Records shown:
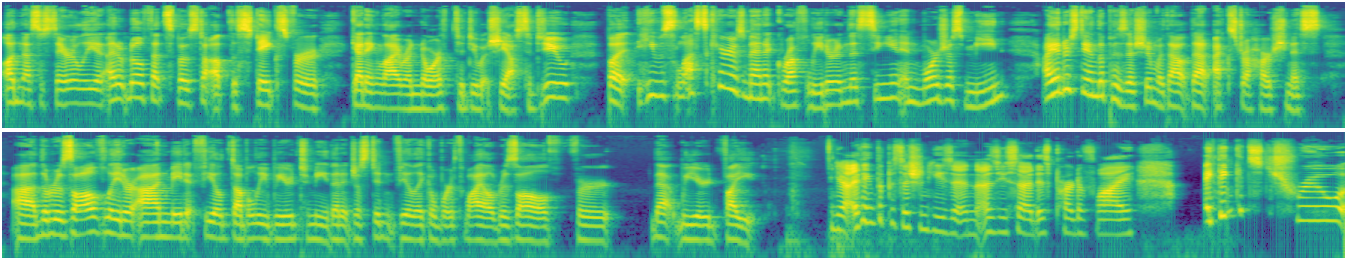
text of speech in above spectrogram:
unnecessarily, and I don't know if that's supposed to up the stakes for getting Lyra North to do what she has to do, but he was less charismatic, gruff leader in this scene and more just mean. I understand the position without that extra harshness. Uh, the resolve later on made it feel doubly weird to me that it just didn't feel like a worthwhile resolve for that weird fight. Yeah, I think the position he's in, as you said, is part of why. I think it's true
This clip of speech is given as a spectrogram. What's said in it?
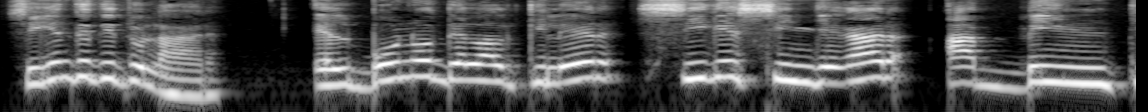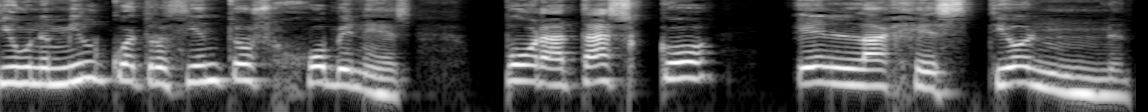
Siguiente titular el bono del alquiler sigue sin llegar a 21.400 jóvenes por atasco en la gestión.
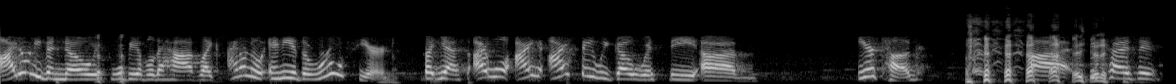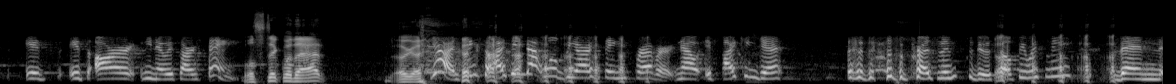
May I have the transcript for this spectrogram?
I don't even know if we'll be able to have like I don't know any of the rules here. But yes, I will. I I say we go with the um, ear tug uh, because it's it's it's our you know it's our thing. We'll stick with that. Okay. Yeah, I think so. I think that will be our thing forever. Now, if I can get the, the presidents to do a selfie with me, then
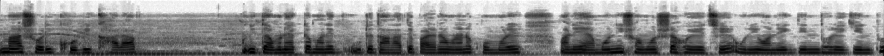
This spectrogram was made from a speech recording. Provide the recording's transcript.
মা শরীর খুবই খারাপ। উনি তেমন একটা মানে উঠে দাঁড়াতে পারে না। ওনার কোমরের মানে এমনই সমস্যা হয়েছে, উনি অনেক দিন ধরে কিন্তু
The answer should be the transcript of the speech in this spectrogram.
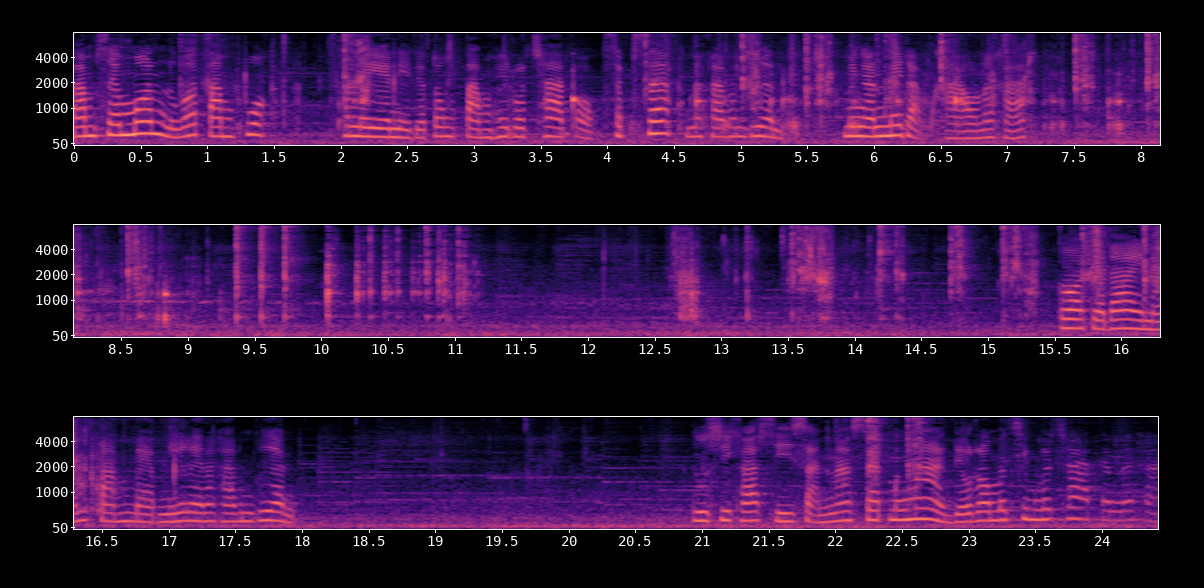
ตำแซลมอนหรือว่าตำพวกทะเลเนี่ยจะต้องตำให้รสชาติออกแซ่บๆนะคะเพื่อนๆ ไม่งั้นไม่ดับคาวนะคะ ก็จะได้น้ำตำแบบนี้เลยนะคะเพื่อนๆ ดูสิคะสีสันน่าแซ่บมากๆ เดี๋ยวเรามาชิมรสชาติกันนะคะ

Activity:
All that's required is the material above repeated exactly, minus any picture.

Answer for the task:
text of speech in above spectrogram:
unnecessarily, and I don't know if that's supposed to up the stakes for getting Lyra North to do what she has to do, but he was less charismatic, gruff leader in this scene and more just mean. I understand the position without that extra harshness. Uh, the resolve later on made it feel doubly weird to me that it just didn't feel like a worthwhile resolve for that weird fight. Yeah, I think the position he's in, as you said, is part of why. I think it's true
This clip of speech is given as a spectrogram. What's said in it?
Siguiente titular el bono del alquiler sigue sin llegar a 21.400 jóvenes por atasco en la gestión.
May I have the transcript for this spectrogram?
I don't even know if we'll be able to have like I don't know any of the rules here. But yes, I will. I I say we go with the um, ear tug uh, because it's it's it's our you know it's our thing. We'll stick with that. Okay. Yeah, I think so. I think that will be our thing forever. Now, if I can get the, the presidents to do a selfie with me, then
This spectrogram was made from a speech recording. Provide the recording's transcript.
মা শরীর খুবই খারাপ। উনি তেমন একটা মানে উঠে দাঁড়াতে পারে না। ওনার কোমরের মানে এমনই সমস্যা হয়েছে, উনি অনেক দিন ধরে কিন্তু
The answer should be the transcript of the speech in this spectrogram.
ตำแซลมอนหรือว่าตำพวกทะเลเนี่ยจะต้องตำให้รสชาติออกแซ่บๆนะคะเพื่อนๆ ไม่งั้นไม่ดับคาวนะคะ ก็จะได้น้ำตำแบบนี้เลยนะคะเพื่อนๆ ดูสิคะสีสันน่าแซ่บมากๆ เดี๋ยวเรามาชิมรสชาติกันนะคะ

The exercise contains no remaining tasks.